##### SOURCE MATERIAL

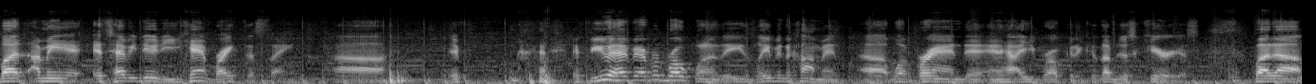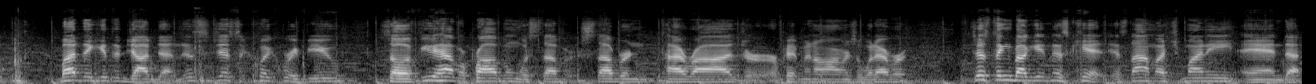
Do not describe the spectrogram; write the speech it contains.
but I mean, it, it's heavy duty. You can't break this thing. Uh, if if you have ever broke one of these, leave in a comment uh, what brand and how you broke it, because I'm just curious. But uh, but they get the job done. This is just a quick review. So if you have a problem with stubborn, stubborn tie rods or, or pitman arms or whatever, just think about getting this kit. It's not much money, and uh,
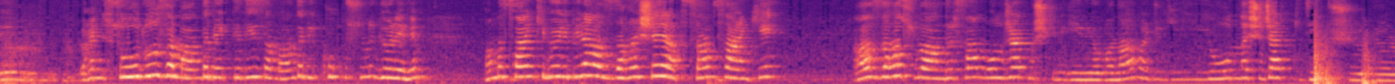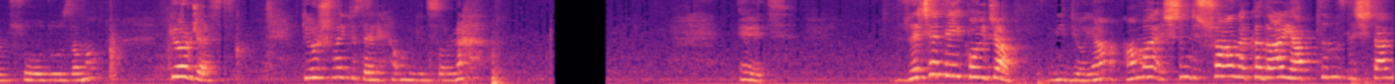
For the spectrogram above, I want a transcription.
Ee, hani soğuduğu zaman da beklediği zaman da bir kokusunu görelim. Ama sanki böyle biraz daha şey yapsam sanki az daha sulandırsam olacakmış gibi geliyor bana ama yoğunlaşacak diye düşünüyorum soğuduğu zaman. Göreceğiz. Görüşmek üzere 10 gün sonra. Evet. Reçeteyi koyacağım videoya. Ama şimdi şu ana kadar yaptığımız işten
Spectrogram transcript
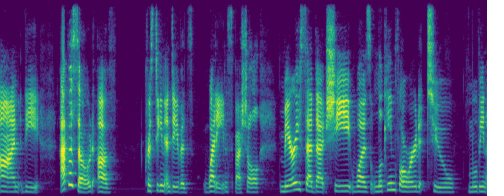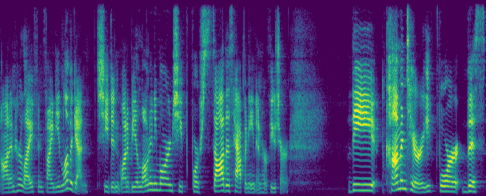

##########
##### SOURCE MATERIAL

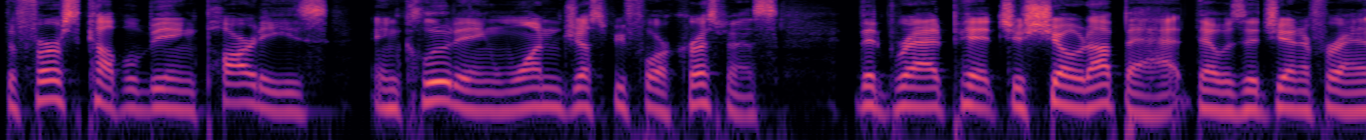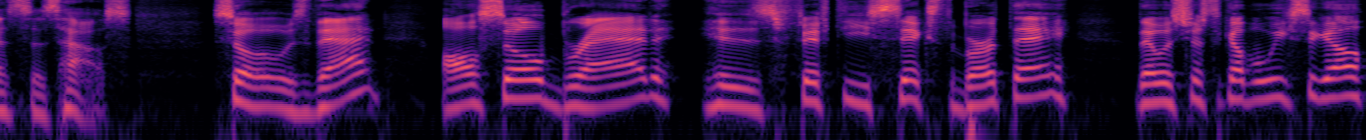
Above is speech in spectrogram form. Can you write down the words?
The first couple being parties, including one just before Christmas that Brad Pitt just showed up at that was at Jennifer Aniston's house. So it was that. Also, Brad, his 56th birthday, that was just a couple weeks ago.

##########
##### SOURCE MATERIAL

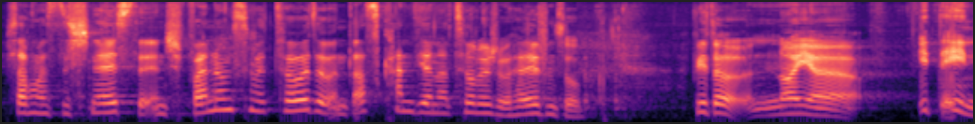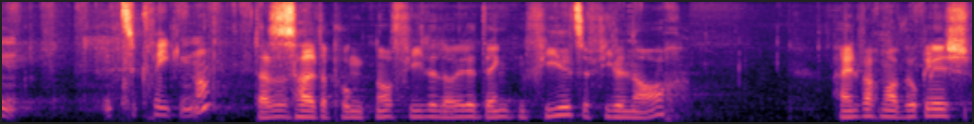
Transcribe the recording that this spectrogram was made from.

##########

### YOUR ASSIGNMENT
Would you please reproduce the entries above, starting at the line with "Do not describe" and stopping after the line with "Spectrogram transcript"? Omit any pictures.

### ANSWER TO THE PROBLEM
Do not describe the spectrogram; write the speech it contains.
but I mean, it, it's heavy duty. You can't break this thing. Uh, if if you have ever broke one of these, leave in a comment uh, what brand and how you broke it, because I'm just curious. But uh, but they get the job done. This is just a quick review. So if you have a problem with stubborn, stubborn tie rods or, or pitman arms or whatever, just think about getting this kit. It's not much money, and uh,
For the spectrogram above, I want a transcription.
Ee, hani soğuduğu zaman da beklediği zaman da bir kokusunu görelim. Ama sanki böyle biraz daha şey yapsam sanki az daha sulandırsam olacakmış gibi geliyor bana ama yoğunlaşacak diye düşünüyorum soğuduğu zaman. Göreceğiz. Görüşmek üzere 10 gün sonra. Evet. Reçeteyi koyacağım videoya. Ama şimdi şu ana kadar yaptığımız işten
Spectrogram transcript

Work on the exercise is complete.